BEGIN EXERCISE INPUT

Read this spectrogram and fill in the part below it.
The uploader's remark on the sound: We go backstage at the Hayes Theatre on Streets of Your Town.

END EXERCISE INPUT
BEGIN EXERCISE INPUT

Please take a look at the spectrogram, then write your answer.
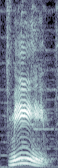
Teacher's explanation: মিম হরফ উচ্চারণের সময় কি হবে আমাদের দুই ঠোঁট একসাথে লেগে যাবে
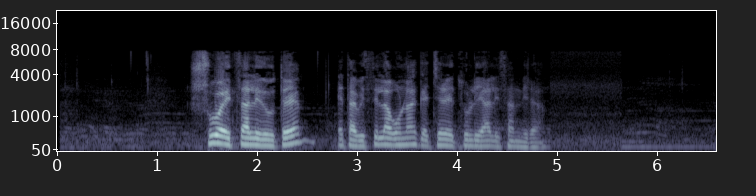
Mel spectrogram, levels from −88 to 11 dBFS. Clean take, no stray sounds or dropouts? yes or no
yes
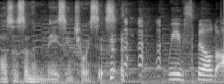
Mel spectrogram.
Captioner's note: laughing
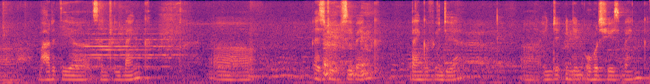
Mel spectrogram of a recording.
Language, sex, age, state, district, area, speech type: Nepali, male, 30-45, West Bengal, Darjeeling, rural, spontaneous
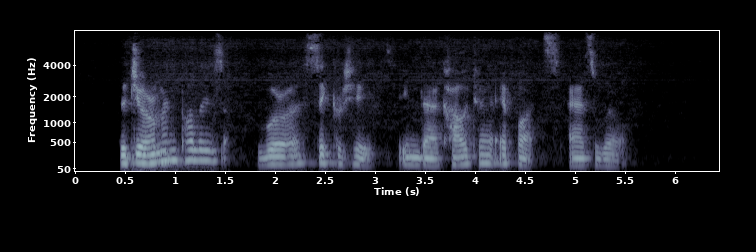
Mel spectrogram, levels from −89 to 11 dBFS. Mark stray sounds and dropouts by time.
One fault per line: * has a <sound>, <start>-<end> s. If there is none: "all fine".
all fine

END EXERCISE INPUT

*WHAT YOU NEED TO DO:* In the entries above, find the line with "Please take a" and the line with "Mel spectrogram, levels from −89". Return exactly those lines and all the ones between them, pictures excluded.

*TASK OUTPUT:*
Please take a look at the spectrogram, then write your answer.
Teacher's explanation: মিম হরফ উচ্চারণের সময় কি হবে আমাদের দুই ঠোঁট একসাথে লেগে যাবে
Mel spectrogram, levels from −88 to 11 dBFS. Clean take, no stray sounds or dropouts? yes or no
yes
Mel spectrogram.
Captioner's note: laughing
Mel spectrogram of a recording.
Language, sex, age, state, district, area, speech type: Nepali, male, 30-45, West Bengal, Darjeeling, rural, spontaneous
Mel spectrogram, levels from −89 to 11 dBFS. Mark stray sounds and dropouts by time.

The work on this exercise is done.